Speaker: Dr. Rahul Urgaonkar IBM Research, TJ Watson
Time: 2015-04-24 11:00-2015-04-24 12:00
Venue: FIT 1-312
Edge-clouds provide a promising approach to significantly improve network operational costs by moving computation closer to the network edge. A key challenge in such systems is to decide where and when services should be migrated in response to user mobility and demand variation. The objective is to optimize operational costs while providing rigorous performance guarantees. In this work, we model this as a sequential decision making problem using Markov Decision Process (MDP). However, departing from traditional solution methods (such as dynamic programming) that require extensive statistical knowledge and are computationally prohibitive, we develop a novel alternate methodology. First we establish an interesting decoupling property of the MDP that reduces it to two independent MDPs on disjoint state spaces. Then, using the technique of Lyapunov optimization over renewals, we design an online control algorithm for the decoupled problem that is provably cost-optimal. This algorithm does not require any statistical knowledge of the system parameters and can be implemented efficiently. We validate the performance of our algorithm using extensive trace-drive simulations. Our overall approach in general and can be applied to other MDPs that possess a similar decoupling property.

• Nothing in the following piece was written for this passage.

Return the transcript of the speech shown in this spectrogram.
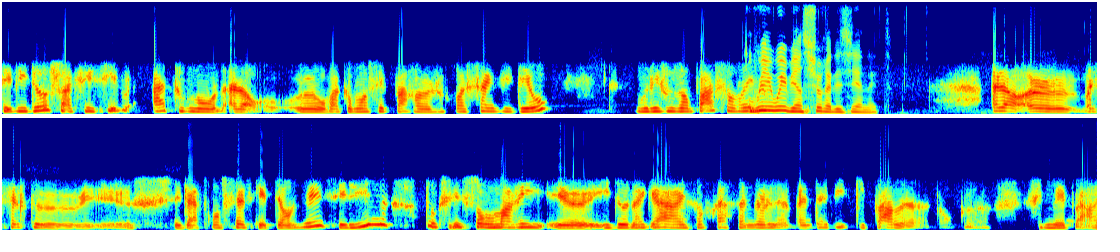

Rahul Urgaonkar is a Research Staff Member with the Cloud-Based Networks group at the IBM TJ Watson Research Center. He is currently a task lead on the US Army Research Laboratory (ARL) funded Network Science Collaborative Technology Alliance (NS CTA) program. He is also a Primary Researcher in the US/UK International Technology Alliance (ITA) research programs. His research is in the area of stochastic optimization, algorithm design and control with applications to communication networks and cloud-computing systems. Before joining IBM research, Rahul was a Scientist with the Network Research group at Raytheon BBN Technologies where he worked on several government funded projects, including the NS CTA and ITA programs. He obtained his Masters and PhD degrees from the University of Southern California in 2005 and 2011 respectively and his Bachelor’s degree (all in Electrical Engineering) from the Indian Institute of Technology Bombay in 2002.